Dual Stage Actuator – Leading-edge enterprise dual stage actuators provide two actuators that improve positional accuracy over the data track(s). The primary actuator provides coarse displacement using conventional electromagnetic actuator principles. The secondary actuator uses piezoelectric motion to fine tune the head positioning to a higher degree of accuracy.
Now the main difference between the Blue model and the Black model is the existence of a solid state drive co-developed by SanDisk.
Right now, the WD Blue 5mm 2.5” drive is being sold here for 3,995 SRP, while the Black model is still being shipped to OEMs and would be released for retail later.
B. WD 3.5” SAS WD XE
WD releases a solution that solves the problem with some enterprise servers seeking a way to transition from the legacy 3.5” storage solution to the latest 2.5” solution. The answer is through the WD 3.5” SAS WD XE (or WD XE for short) which is a 2.5” drive mounted on a 3.5” adapter (similar to a WD Raptor, which is also mounted on an adapter, but used for cooling purposes) to fit the new drive on legacy 3.5” mounts found on servers.
WD XE 2.5-inch SAS hard drives in 3.5-inch performance adapters feature:

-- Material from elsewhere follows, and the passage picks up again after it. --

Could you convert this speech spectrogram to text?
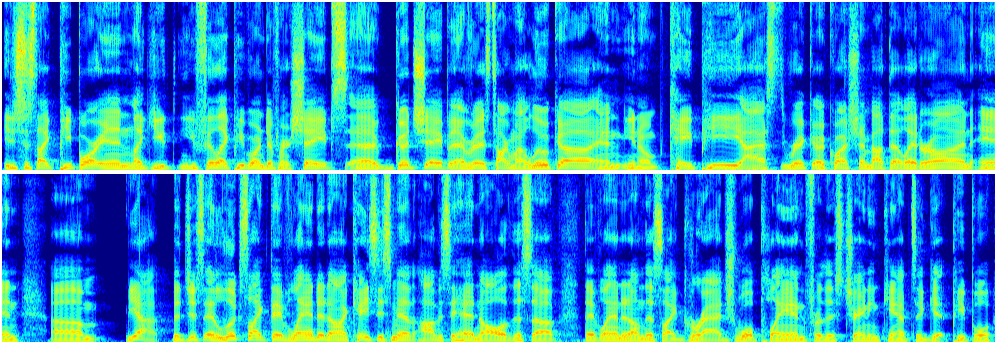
it's just like people are in like you you feel like people are in different shapes uh, good shape everybody's talking about luka and you know KP I asked Rick a question about that later on and um, yeah, but just it looks like they've landed on Casey Smith, obviously heading all of this up. They've landed on this like gradual plan for this training camp to get people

Highest performance in its class – WD XE delivers ultra-fast 6 Gb/s transfer rates, best-in-class sequential data rate of 204 MB/s, and outstanding random I/O performance;
Low power consumption – This 3.5-inch SAS drive delivers up to 67 percent lower power versus 3.5-inch 15,000 RPM drives, which can result in substantially lower total cost of ownership (TCO) while increasing capacity and reliability;

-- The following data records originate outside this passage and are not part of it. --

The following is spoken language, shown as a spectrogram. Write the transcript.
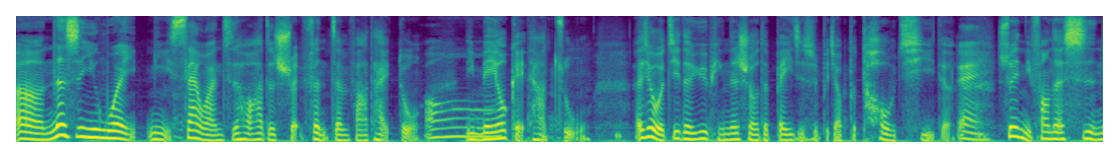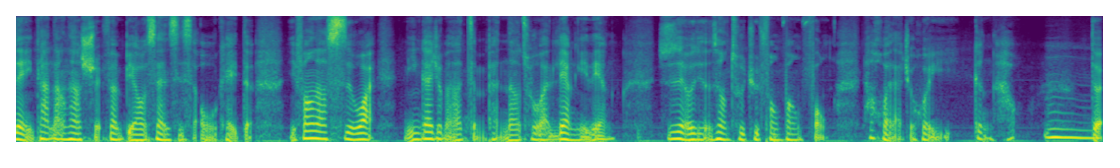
嗯、呃，那是因为你晒完之后，它的水分蒸发太多，哦，你没有给它足。而且我记得玉萍那时候的杯子是比较不透气的，对，所以你放在室内，它让它水分不要散失是 OK 的。你放到室外，你应该就把它整盆拿出来晾一晾，就是有点像出去放放风，它回来就会更好。嗯，对。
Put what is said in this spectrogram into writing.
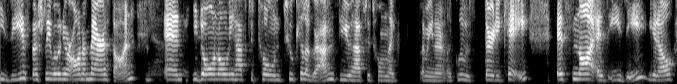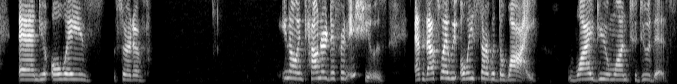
easy especially when you're on a marathon Yeah. and you don't only have to tone two kilograms you have to tone like i mean uh, like lose 30k it's not as easy you know and you always sort of you know encounter different issues. And that's why we always start with the why why do you want to do this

Form factor – 2.5-inch drive mounted in 3.5-inch performance adapter for ease of upgrade and ultra-cool operation;
Dual port, full duplex connectivity – Offers higher reliability, performance and data availability by eliminating single points of failure, designed for high-availability datacenter systems;

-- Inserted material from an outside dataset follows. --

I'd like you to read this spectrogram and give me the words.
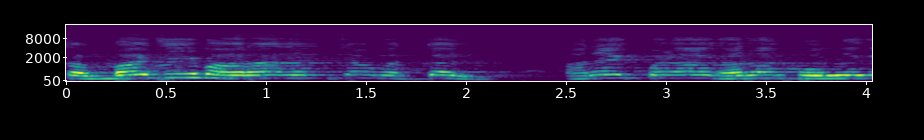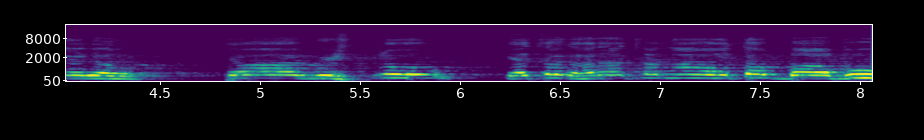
संभाजी महाराजांच्या बद्दल अनेक वेळा घरात बोललं गेलं. तेव्हा विष्णू याचं घराचं नाव होतं बाबू.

NoTouch™ ramp load technology – The recording head never touches the disk media ensuring significantly less wear to the recording head and media as well as better drive protection in transit; and
Industry’s highest reliability rating – 2 million hours MTBF.
Availability, it’s currently being sold through some retailers and distributed by Verdure Xchange Tech and Ubertech Inc for an SRP of 10,999 to 28,999 depending on drive size (300GB to 900GB).
C. WD My Passport Ultra
WD announces the availability of the new WD My Passport Ultra, which offers more layers of data protection of your files. Available in 500GB, 1TB and 2TB sizes, these My Passport Ultra portable drives have SmartWare Pro backup software with DropBox integration, hardware encryption and password protection.
The new portable drives are available and sold for an SRP of 3,790 for the 500GB drive, and 5,090 for the 1TB Drive.
Better late than never, here’s a list of some of the games released over the summer that would have given us something to play with (note, some of the games here that I own didn’t get a review due to time and schedule constraints). Listed not in correct order of release:
- Far Cry 3
- StarCraft 2: Heart of the Swarm
- Bioshock Infinite
- Strike Suit Zero
- Devil May Cry
- Crysis 3
- Assassin’s Creed 3
- Resident Evil 6